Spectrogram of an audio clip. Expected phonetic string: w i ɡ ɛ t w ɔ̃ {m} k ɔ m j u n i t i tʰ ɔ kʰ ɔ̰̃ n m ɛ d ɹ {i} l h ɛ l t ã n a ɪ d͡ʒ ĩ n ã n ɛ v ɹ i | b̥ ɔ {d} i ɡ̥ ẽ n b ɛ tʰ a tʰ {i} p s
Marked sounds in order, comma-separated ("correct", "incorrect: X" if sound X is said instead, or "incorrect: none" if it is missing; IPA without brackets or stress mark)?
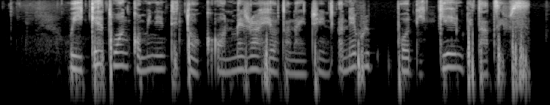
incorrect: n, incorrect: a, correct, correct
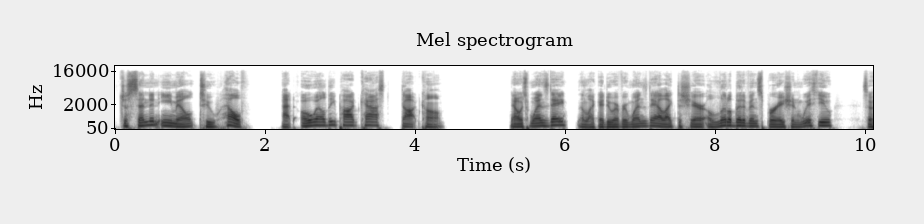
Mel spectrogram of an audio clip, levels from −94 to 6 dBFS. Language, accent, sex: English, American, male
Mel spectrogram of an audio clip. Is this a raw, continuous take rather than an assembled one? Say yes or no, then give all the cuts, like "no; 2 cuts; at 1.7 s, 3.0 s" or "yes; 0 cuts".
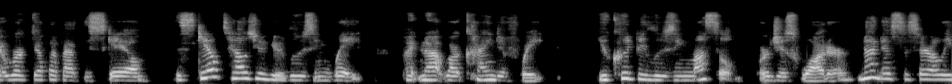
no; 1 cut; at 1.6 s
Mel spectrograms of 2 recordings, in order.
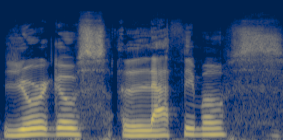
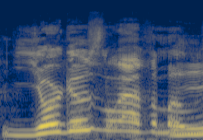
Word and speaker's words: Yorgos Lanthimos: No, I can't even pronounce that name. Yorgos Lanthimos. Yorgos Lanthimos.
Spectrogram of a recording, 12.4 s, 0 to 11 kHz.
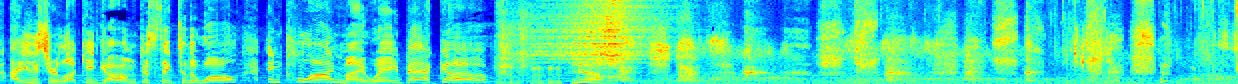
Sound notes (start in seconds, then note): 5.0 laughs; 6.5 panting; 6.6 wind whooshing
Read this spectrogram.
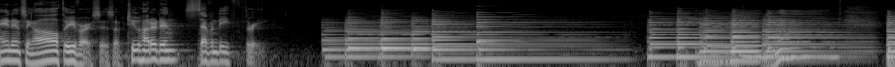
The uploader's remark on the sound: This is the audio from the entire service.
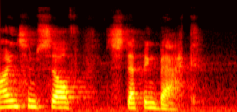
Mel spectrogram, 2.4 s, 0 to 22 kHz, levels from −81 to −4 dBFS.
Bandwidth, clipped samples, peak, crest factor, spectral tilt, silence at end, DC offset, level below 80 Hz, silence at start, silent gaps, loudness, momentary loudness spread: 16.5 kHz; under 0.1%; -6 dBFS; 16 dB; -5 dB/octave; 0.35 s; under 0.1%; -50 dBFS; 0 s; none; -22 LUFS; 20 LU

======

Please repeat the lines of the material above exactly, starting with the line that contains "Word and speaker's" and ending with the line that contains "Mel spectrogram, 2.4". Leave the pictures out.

> [Finished task]:
Word and speaker's words: Yorgos Lanthimos: No, I can't even pronounce that name. Yorgos Lanthimos. Yorgos Lanthimos.
Spectrogram of a recording, 12.4 s, 0 to 11 kHz.
Sound notes (start in seconds, then note): 5.0 laughs; 6.5 panting; 6.6 wind whooshing
Read this spectrogram.
The uploader's remark on the sound: This is the audio from the entire service.
Mel spectrogram, 2.4 s, 0 to 22 kHz, levels from −81 to −4 dBFS.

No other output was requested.